Available data:
- - - -
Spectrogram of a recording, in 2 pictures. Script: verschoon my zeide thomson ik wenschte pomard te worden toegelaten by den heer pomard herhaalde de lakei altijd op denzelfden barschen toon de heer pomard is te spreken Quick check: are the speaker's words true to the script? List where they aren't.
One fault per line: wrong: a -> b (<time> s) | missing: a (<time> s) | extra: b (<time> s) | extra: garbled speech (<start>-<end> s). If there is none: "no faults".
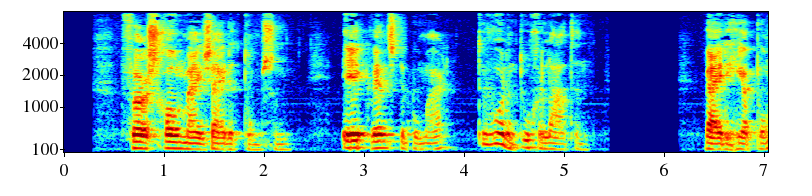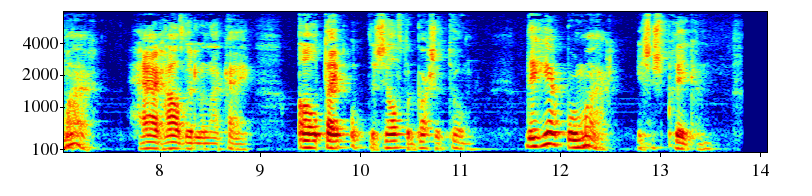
no faults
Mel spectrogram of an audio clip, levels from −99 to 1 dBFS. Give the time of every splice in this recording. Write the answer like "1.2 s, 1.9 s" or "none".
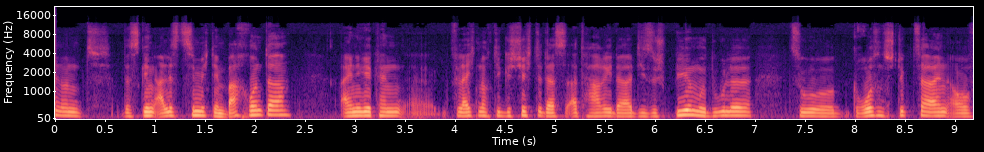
none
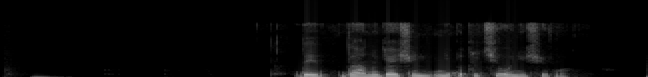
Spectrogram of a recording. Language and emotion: Russian, sad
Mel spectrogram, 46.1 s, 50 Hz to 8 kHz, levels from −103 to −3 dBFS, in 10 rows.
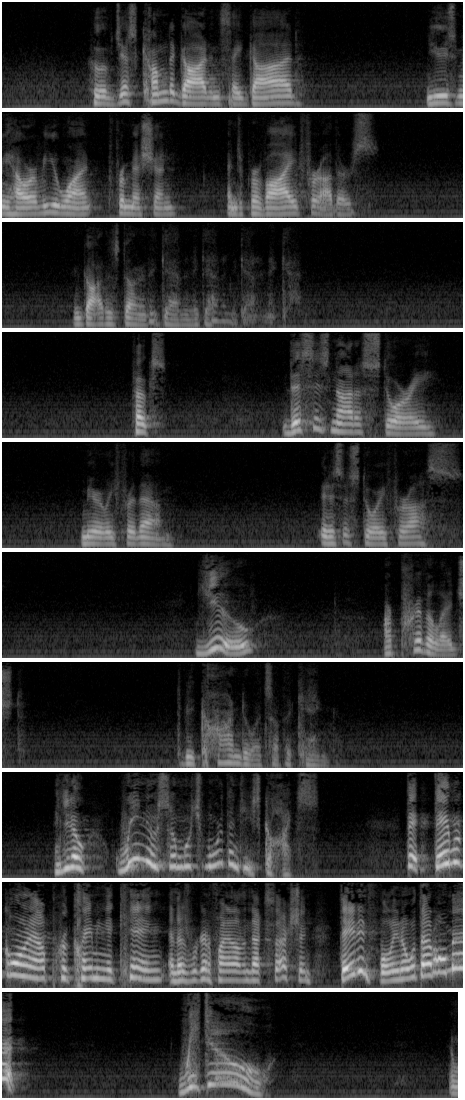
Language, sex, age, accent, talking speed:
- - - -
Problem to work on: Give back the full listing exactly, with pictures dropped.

Your response:
Spectrogram of a recording, in 2 pictures. Script: verschoon my zeide thomson ik wenschte pomard te worden toegelaten by den heer pomard herhaalde de lakei altijd op denzelfden barschen toon de heer pomard is te spreken Quick check: are the speaker's words true to the script? List where they aren't.
One fault per line: wrong: a -> b (<time> s) | missing: a (<time> s) | extra: b (<time> s) | extra: garbled speech (<start>-<end> s). If there is none: "no faults".
no faults
Mel spectrogram of an audio clip, levels from −99 to 1 dBFS. Give the time of every splice in this recording. Write the answer like "1.2 s, 1.9 s" or "none".
none
Spectrogram of a recording. Language and emotion: Russian, sad
Mel spectrogram, 46.1 s, 50 Hz to 8 kHz, levels from −103 to −3 dBFS, in 10 rows.
Language, sex, age, accent, talking speed:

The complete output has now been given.